  • We need to allow community colleges to grant bachelor’s degrees, and we need to strengthen our transfer systems and demand that all public four-year colleges allocate at least 20 percent of their overall enrollment to students who transfer from two-year colleges. Right now, 30 percent of Black students begin their postsecondary experiences at a community college, and only 13 percent of these students earn a bachelor’s degree within five years.
  • We need a much more robust counseling and student support system that links high schools, colleges, and labor markets to individual student interests, values, and personalities — and that rigorously avoids tracking students toward particular educational or economic goals based on their race or ethnicity.
  • We need to address and dismantle racism across all facets of American life. Achieving educational equity is crucial but inadequate to achieving equity in society.

Much will depend on the spirit as well as the content of these reforms. We need to be mindful that meaningful reform will only come when we get beyond the overblown merit myth that justifies the pious elitism at the core of our education system.

That myth is based in the idea that the best students study hard, do the homework, and ace the tests that get them into the best colleges and the best-paying and most powerful careers. And on its face, that seems fair. But in fact, if you look closer, it’s also an economic and racial dodge.

Higher education pretends to connect individual merit with individual opportunity. But in fact, it serves to preserve or compound the advantages or disadvantages that people had as children. The idea of educational merit provides cover for deep-seated racism and class-based elitism. It is the armor for a permanent new elite class of the well-educated, well-paid, and powerful.
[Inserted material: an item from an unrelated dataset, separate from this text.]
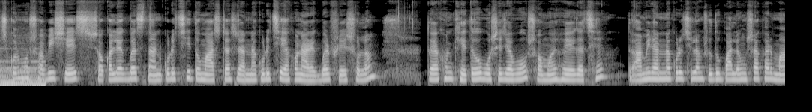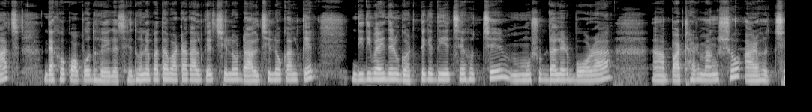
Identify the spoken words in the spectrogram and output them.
কাজকর্ম সবই শেষ। সকালে একবার স্নান করেছি, তো মাছ টাছ রান্না করেছি, এখন আরেকবার ফ্রেশ হলাম। তো এখন খেতেও বসে যাব, সময় হয়ে গেছে। তো আমি রান্না করেছিলাম শুধু পালং শাক আর মাছ। দেখো কপদ হয়ে গেছে। ধনে পাতা বাটা কালকের ছিল, ডাল ছিল কালকের। দিদিভাইদের ঘর থেকে দিয়েছে হচ্ছে মুসুর ডালের বড়া পাঠার মাংস আর হচ্ছে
It causes as much as it cures in what ails us, including widening racial gaps and social divisions.

In short, our educational meritocracy creates an entitled intergenerational plutocracy that ensures the intergenerational reproduction of race and class privilege.

Without the right interventions, COVID-19 and the economic and demographic changes that will follow will only deepen our educational and social divisions. But new realities can be an occasion for new choices.

We can double down on the merit myth, or we can make our K–12 system and our colleges true instruments of upward mobility. We can begin to create change with the fact that spending on education is a sure thing. In the 21st century, education truly makes us healthy, wealthy, and wise. It is essential to republics. It is the enemy of authoritarianism. Either we will become a republic with equal educational opportunity at its core, or eventually we won’t be much of a republic at all.

Dr. Carnevale is co-author of “The Merit Myth: How Our Colleges Favor the Rich and Divide America” and the director and research professor at the Georgetown University Center on Education and the Workforce. CEW is an independent, nonprofit research and policy institute affiliated with the Georgetown McCourt School of Public Policy that studies the link between education, career qualifications, and workforce demands.

Follow the Georgetown University Center on Education and the Workforce on Twitter (@GeorgetownCEW), LinkedIn, YouTube, and Facebook, and read more from CEW on economic and racial equity here.



Anthony P. Carnevale
Georgetown CEW

Director of the Georgetown University Center on Education and the Workforce, a research & policy institute within Georgetown’s McCourt School of Public Policy.